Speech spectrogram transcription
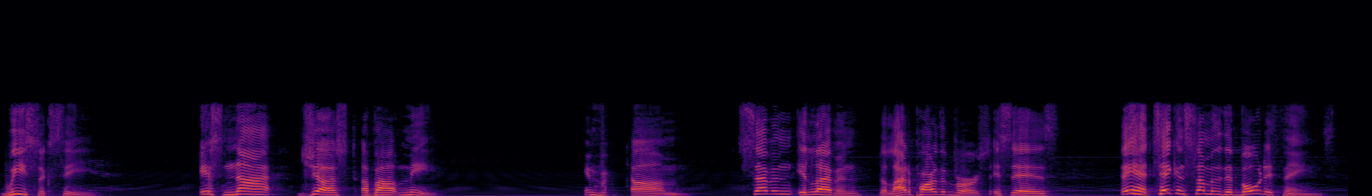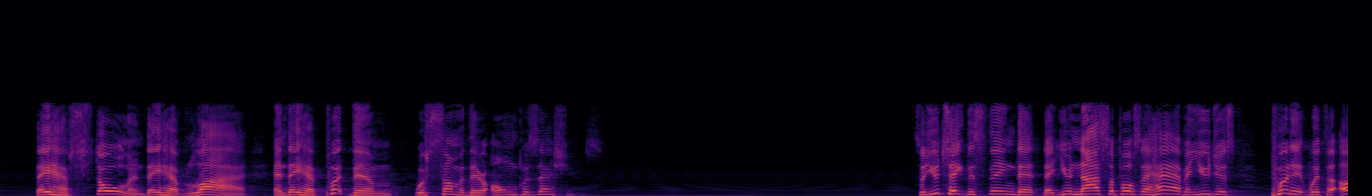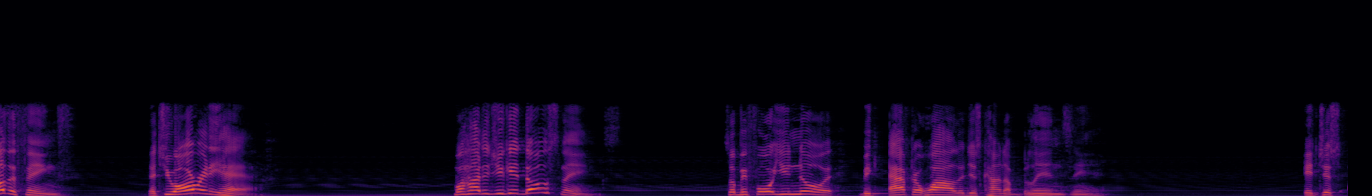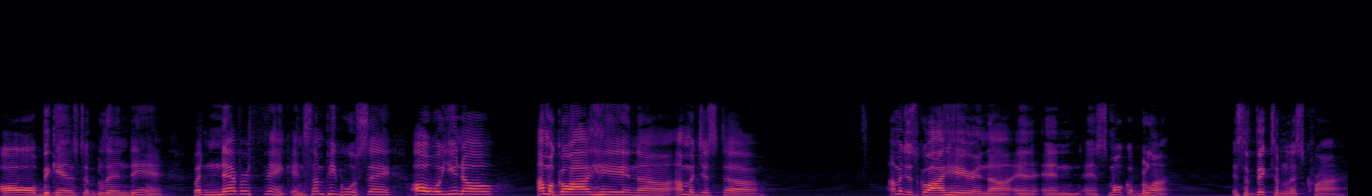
we succeed. It's not just about me. In um, 7:11, the latter part of the verse, it says, "They had taken some of the devoted things, they have stolen, they have lied, and they have put them with some of their own possessions." So you take this thing that, that you're not supposed to have and you just put it with the other things that you already have. Well, how did you get those things? So before you know it, after a while, it just kind of blends in. It just all begins to blend in. But never think. And some people will say, "Oh, well, you know, I'm gonna go out here and uh, I'm gonna just uh, I'm gonna just go out here and, uh, and and and smoke a blunt." It's a victimless crime.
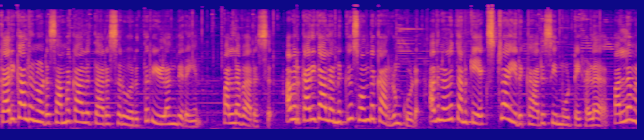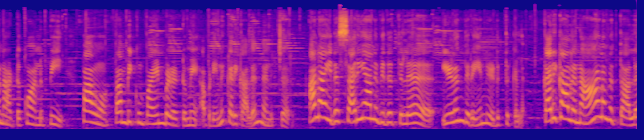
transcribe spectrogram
கரிகாலனோட சமகாலத்து அரசர் ஒருத்தர் இளந்திரையன் பல்லவ அரசர். அவர் கரிகாலனுக்கு சொந்தக்காரரும் கூட. அதனால தனக்கு எக்ஸ்ட்ரா இருக்க அரிசி மூட்டைகளை பல்லவ நாட்டுக்கும் அனுப்பி பாவம் தம்பிக்கும் பயன்படட்டுமே அப்படின்னு கரிகாலன் நினைச்சார். ஆனால் இதை சரியான விதத்தில் இளந்திரையன் எடுத்துக்கல. கரிகாலன் ஆணவத்தால்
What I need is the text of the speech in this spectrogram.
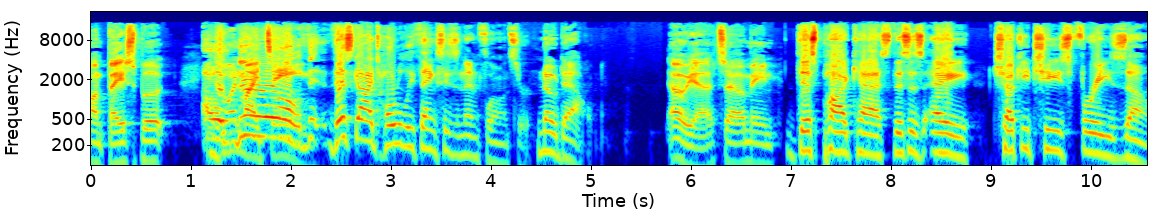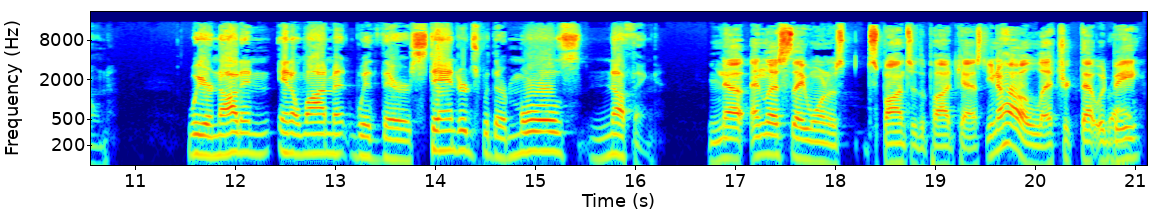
on Facebook. Oh, Join no, my no, no, no. Th- This guy totally thinks he's an influencer, no doubt. oh yeah, so I mean, this podcast this is a chuck e cheese free zone we are not in in alignment with their standards with their morals nothing no, unless they want to sponsor the podcast. You know how electric that would be. Right.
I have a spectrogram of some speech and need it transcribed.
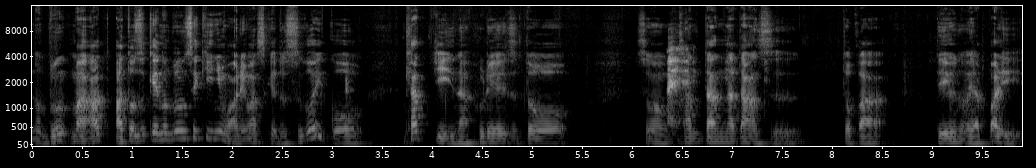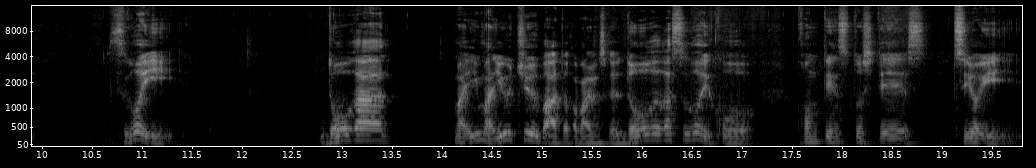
の分まああ後付けの分析にもありますけどすごいこうキャッチーなフレーズとそのはい。簡単なダンスとかっていうのはやっぱりすごい動画まあ今 YouTuber とかもありますけど動画がすごいこうコンテンツとして強い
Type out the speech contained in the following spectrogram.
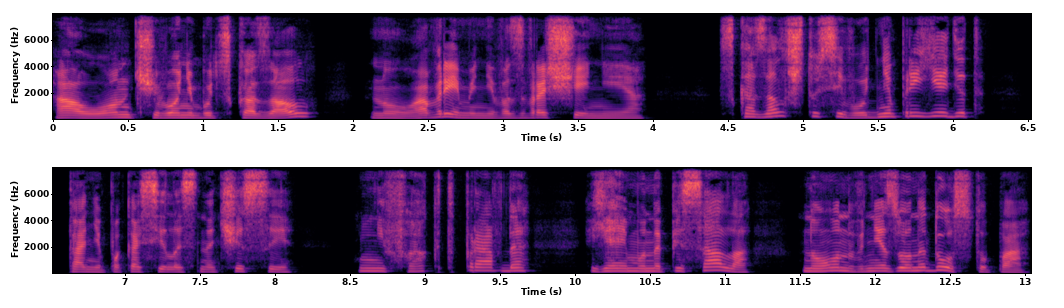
«А он чего-нибудь сказал? Ну, о времени возвращения?» «Сказал, что сегодня приедет». Таня покосилась на часы. «Не факт, правда. Я ему написала, но он вне зоны доступа».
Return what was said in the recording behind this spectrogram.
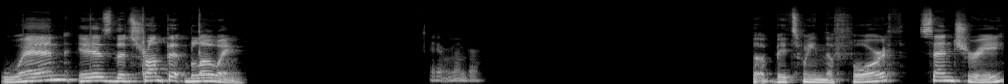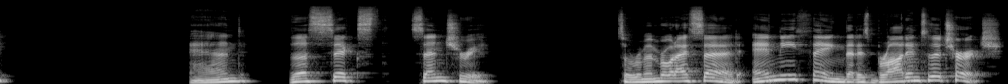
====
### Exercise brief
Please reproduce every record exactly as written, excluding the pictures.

### Exercise response
Speech spectrogram transcription
we succeed. It's not just about me. In um, 7:11, the latter part of the verse, it says, "They had taken some of the devoted things, they have stolen, they have lied, and they have put them with some of their own possessions." So you take this thing that, that you're not supposed to have and you just put it with the other things that you already have. Well, how did you get those things? So before you know it, after a while, it just kind of blends in. It just all begins to blend in. But never think. And some people will say, "Oh, well, you know, I'm gonna go out here and uh, I'm gonna just uh, I'm gonna just go out here and, uh, and and and smoke a blunt." It's a victimless crime.
transcribe spectrogram
கரிகாலனோட சமகாலத்து அரசர் ஒருத்தர் இளந்திரையன் பல்லவ அரசர். அவர் கரிகாலனுக்கு சொந்தக்காரரும் கூட. அதனால தனக்கு எக்ஸ்ட்ரா இருக்க அரிசி மூட்டைகளை பல்லவ நாட்டுக்கும் அனுப்பி பாவம் தம்பிக்கும் பயன்படட்டுமே அப்படின்னு கரிகாலன் நினைச்சார். ஆனால் இதை சரியான விதத்தில் இளந்திரையன் எடுத்துக்கல. கரிகாலன் ஆணவத்தால்
What I need is the text of the speech in this spectrogram.
on Facebook. Oh, Join no, my no, no, no. Th- This guy totally thinks he's an influencer, no doubt. oh yeah, so I mean, this podcast this is a chuck e cheese free zone we are not in in alignment with their standards with their morals nothing no, unless they want to sponsor the podcast. You know how electric that would be. Right.
I have a spectrogram of some speech and need it transcribed.
の分まああ後付けの分析にもありますけどすごいこうキャッチーなフレーズとそのはい。簡単なダンスとかっていうのはやっぱりすごい動画まあ今 YouTuber とかもありますけど動画がすごいこうコンテンツとして強い
Type out the speech contained in the following spectrogram.
«А он чего-нибудь сказал? Ну, о времени возвращения?» «Сказал, что сегодня приедет». Таня покосилась на часы. «Не факт, правда. Я ему написала, но он вне зоны доступа».
Return what was said in the recording behind this spectrogram.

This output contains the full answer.